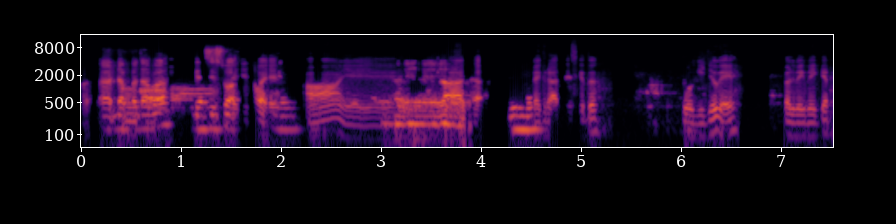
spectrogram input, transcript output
uh, dapat apa? Oh, Beasiswa. Beasiswa ya. Oh, iya iya. iya. Iya, iya, Nggak iya. ada. Sampai gratis gitu. Rugi juga ya. Kalau dipikir.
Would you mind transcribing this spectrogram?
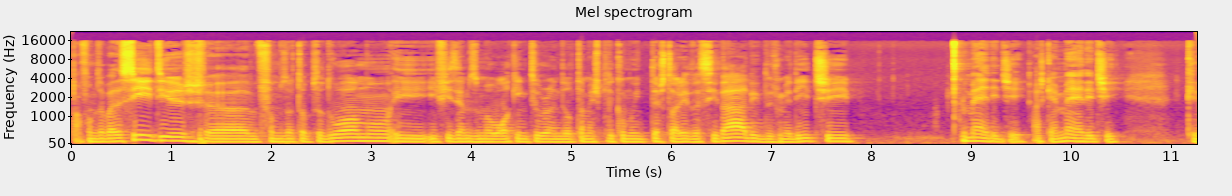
pá, fomos a vários sítios, uh, fomos ao topo do Duomo e, e, fizemos uma walking tour onde ele também explicou muito da história da cidade e dos Medici Medici, acho que é Medici, que,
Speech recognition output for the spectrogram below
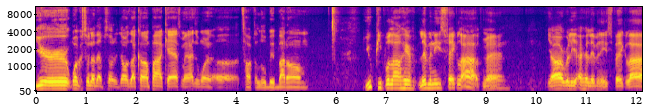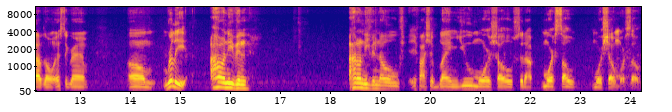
You're welcome to another episode of Jones.com podcast, man. I just want to uh, talk a little bit about um you people out here living these fake lives, man. Y'all really out here living these fake lives on Instagram. Um, really, I don't even I don't even know if I should blame you more so, should I more so, more so, more so.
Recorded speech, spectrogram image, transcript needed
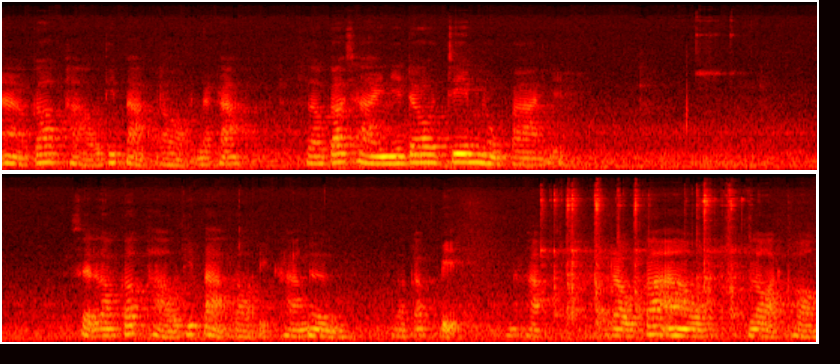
อ่าก็เผาที่ปากหลอดนะคะ แล้วก็ใช้ needle จิ้มลงไป เสร็จเราก็เผาที่ปากหลอดอีกครั้งหนึ่ง แล้วก็ปิดนะคะ เราก็เอาหลอดของ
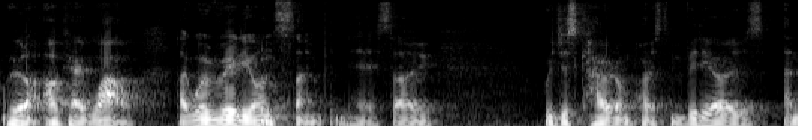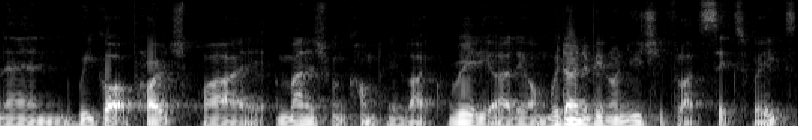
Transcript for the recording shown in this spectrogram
we were like, okay, wow, like we're really on something here. So we just carried on posting videos and then we got approached by a management company like really early on. We'd only been on YouTube for like six weeks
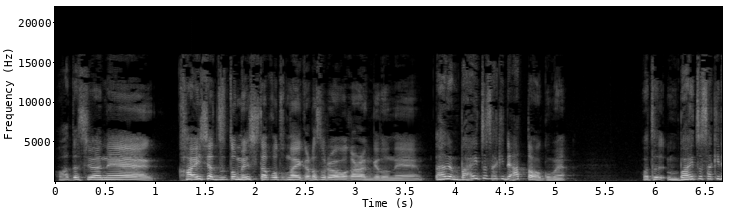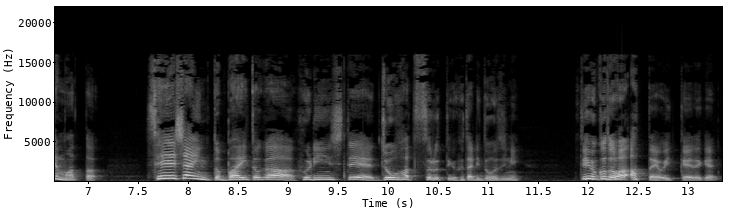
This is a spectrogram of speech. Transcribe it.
私はね、会社勤めしたことないからそれはわからんけどね。あ、でもバイト先であったわ、ごめん。私、バイト先でもあった。正社員とバイトが不倫して蒸発するっていう二人同時に。っていうことはあったよ、一回だけ。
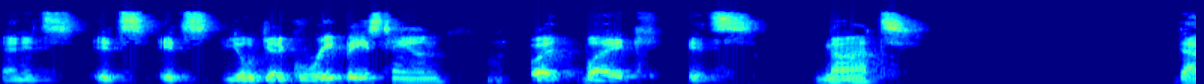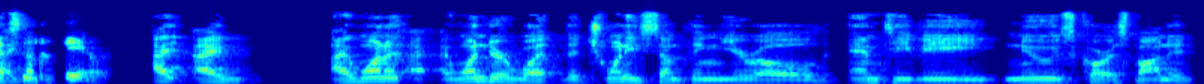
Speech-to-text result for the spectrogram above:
And it's it's it's you'll get a great base tan, but like it's not that's I, not there. I I I want to. I wonder what the twenty-something-year-old MTV news correspondent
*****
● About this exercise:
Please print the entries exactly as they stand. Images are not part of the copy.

● The answer:
spectrogram input, transcript output
uh, dapat apa? Oh, Beasiswa. Beasiswa ya. Oh, iya iya. iya. Iya, iya, Nggak iya. ada. Sampai gratis gitu. Rugi juga ya. Kalau dipikir.
Would you mind transcribing this spectrogram?
pá, fomos a vários sítios, uh, fomos ao topo do Duomo e, e, fizemos uma walking tour onde ele também explicou muito da história da cidade e dos Medici Medici, acho que é Medici, que,
Speech recognition output for the spectrogram below
You're welcome to another episode of Jones.com podcast, man. I just want to uh, talk a little bit about um you people out here living these fake lives, man. Y'all really out here living these fake lives on Instagram. Um, really, I don't even I don't even know if I should blame you more so, should I more so, more so, more so.
Recorded speech, spectrogram image, transcript needed
อ่าก็เผาที่ปากหลอดนะคะ แล้วก็ใช้ needle จิ้มลงไป เสร็จเราก็เผาที่ปากหลอดอีกครั้งหนึ่ง แล้วก็ปิดนะคะ เราก็เอาหลอดของ
Transcript for the recording shown in this spectrogram
we were like, okay, wow, like we're really on something here. So we just carried on posting videos and then we got approached by a management company like really early on. We'd only been on YouTube for like six weeks
This is a spectrogram of speech. Transcribe it.
私はね、会社勤めしたことないからそれはわからんけどね。あ、でもバイト先であったわ、ごめん。私、バイト先でもあった。正社員とバイトが不倫して蒸発するっていう二人同時に。っていうことはあったよ、一回だけ。
Speech-to-text result for the spectrogram above:
And it's it's it's you'll get a great base tan, but like it's not that's I, not there. I I I want to. I wonder what the twenty-something-year-old MTV news correspondent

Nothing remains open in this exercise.